Typical adolescence Typical adolescence refers to the transitional phase of human development between childhood and adulthood, typically spanning from ages 10 to 19. During this period, individuals experience significant physical, cognitive, emotional, and social changes. They seek independence, form their identities, and explore personal values and beliefs. Common challenges include navigating self-esteem, peer relationships, academic responsibilities, and establishing a sense of purpose. In a typical developmental trajectory, impulsivity, identity issues, and affective instability tend to diminish over time.
Adolescence for BPD For individuals with BPD, adolescence is a critical period. During adolescence, individuals who develop BPD can be reliably differentiated from those with a healthy developmental trajectory.
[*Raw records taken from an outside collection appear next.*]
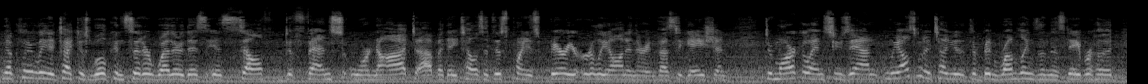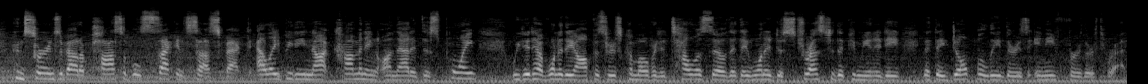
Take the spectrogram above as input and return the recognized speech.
Now, clearly, detectives will consider whether this is self-defense or not, uh, but they tell us at this point it's very early on in their investigation. DeMarco and Suzanne, we also want to tell you that there have been rumblings in this neighborhood, concerns about a possible second suspect. LAPD not commenting on that at this point. We did have one of the officers come over to tell us, though, that they wanted to stress to the community that they don't believe there is any further threat.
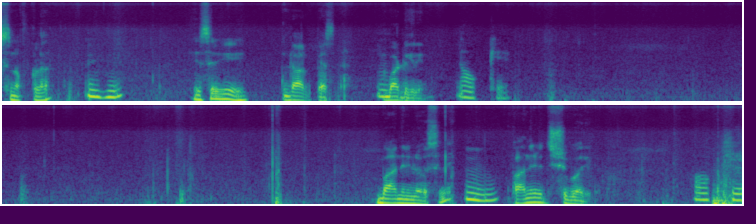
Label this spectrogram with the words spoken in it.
Snuff colour. వచ్చేసరికి డార్క్ పెస్ బాడీ గ్రీన్. ఓకే. బాందినిలో వస్తుంది. బాందిని విత్ షుగోరి ఓకే.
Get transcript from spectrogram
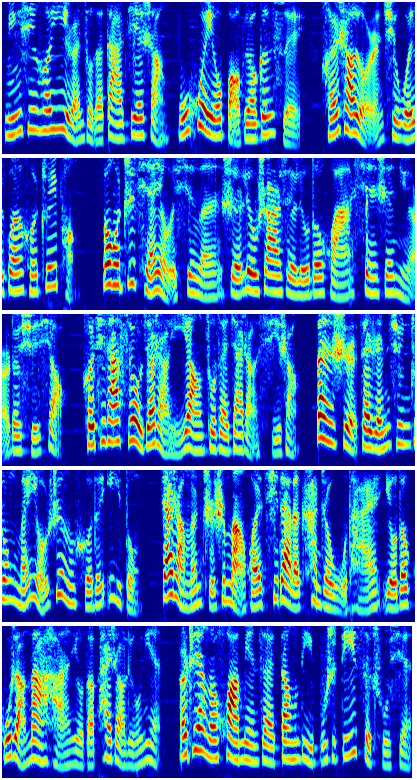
明星和艺人走在大街上，不会有保镖跟随，很少有人去围观和追捧。包括之前有个新闻，是六十二岁刘德华现身女儿的学校，和其他所有家长一样坐在家长席上，但是在人群中没有任何的异动，家长们只是满怀期待的看着舞台，有的鼓掌呐喊，有的拍照留念。而这样的画面在当地不是第一次出现，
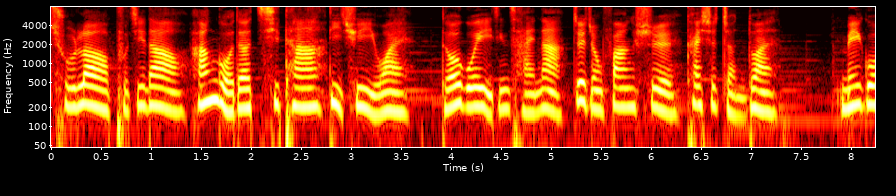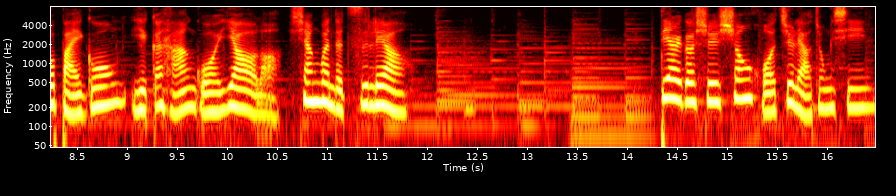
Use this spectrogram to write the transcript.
除了普及到韩国的其他地区以外，德国已经采纳这种方式开始诊断。美国白宫也跟韩国要了相关的资料。第二个是生活治疗中心，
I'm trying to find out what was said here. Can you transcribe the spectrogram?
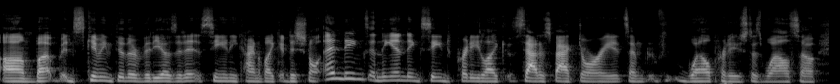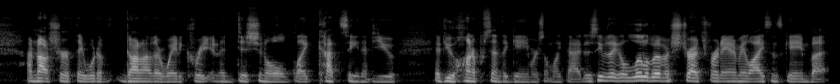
Um, but in skimming through their videos, I didn't see any kind of like additional endings, and the ending seemed pretty like satisfactory. It seemed well produced as well. So I'm not sure if they would have gone out of their way to create an additional like cutscene if you if you 100% the game or something like that. It just seems like a little bit of a stretch for an anime license game, but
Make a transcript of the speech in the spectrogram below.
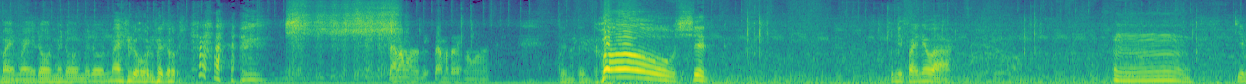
ไม่ไม่โดนไม่โดนไม่โดนไม่โดนไม่โดนแบงค์มาตรงนี้แบงค์มาตรงนี้มาตึนตึนโอ้ shit กูมีไฟเนี่ยว่ะอืมจิ้ม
Unlike in healthy development, symptoms of impulsivity, identity issues, and affective instability tend to intensify and escalate as BPD individuals progress through adolescence.
Two extensive studies examining the progression of BPD from childhood to young adulthood have revealed that the emergence of BPD typically initiates in early adolescence. A significant proportion of adult BPD patients reported the onset of self-injurious behavior either before the age of 13 (over 30%) or between the ages of 13 and 17 (another 30%). Vulnerable children, especially those exposed to risk factors like low socioeconomic status, harsh parenting, family adversity, and trauma, may face increased destabilization during this period. Moreover, children may encounter instances of physical or sexual abuse or neglect. They may exhibit heightened levels of negative affectivity and impulsivity, along with manifestations of both internalizing issues (e.g., depression, anxiety, dissociation) and externalizing problems (e.g., attention-deficit hyperactivity disorder, oppositional defiant disorder, substance use). These factors collectively contribute to the early onset of BPD.
Criteria for Diagnosing BPD Mental health professionals rely on a set of criteria to diagnose BPD. These include:
1. Recurrent suicidal behavior, gestures, threats, or self-mutilating behavior. 2. A pattern of unstable and intense relationships. 3. Chronic feelings of emptiness.
4. Dangerous impulsivity such as unsafe sexual encounters and substance abuse. 5. An unstable self-image or sense of self. 6. Frantic efforts to avoid abandonment, real or imagined.
7. Emotional instability due to high reactivity. 8. Inappropriate, intense anger or difficulty controlling anger.
9. Transient, stress-related paranoia or severe dissociative symptoms.
It is noteworthy that these risk factors not only predict BPD but also a wide spectrum of other mental disorders.
Why isn't BPD mostly recognized in early childhood or diagnosed in the teenage years?
Behaviors associated with BPD, like mood swings, identity confusion, and impulsivity, can overlap with typical adolescent development, requiring careful assessment for severity.
BPD often co-occurs with other mental health conditions like depression, anxiety, or substance abuse. These may be more noticeable and get diagnosed first, overshadowing the underlying BPD.
Lack of awareness among professionals, parents, and educators regarding the signs and symptoms of BPD in children and adolescents can contribute to delayed recognition.
Children and teenagers are still developing self-awareness and introspective skills, making it challenging for them to recognize and communicate their emotional struggles. Adolescents also commonly experience mood swings, which can complicate the differentiation between normal hormonal fluctuations and indicators of BPD.
BPD Treatment options for all ages
Individuals diagnosed with BPD can benefit from various treatments, regardless of age. These options encompass Dialectical Behavior Therapy (DBT), which emphasizes coping skills and emotional regulation. Psychotherapy, including cognitive-behavioral therapy, aids in exploring emotions, thoughts, and behaviors. Medication may be prescribed based on specific symptoms to manage mood swings, depression, or anxiety. Creating a stable, nurturing environment with robust social support is crucial in BPD management. Additionally, mindfulness and relaxation techniques foster heightened emotional awareness and effective regulation.
Frequently Asked Questions (FAQs)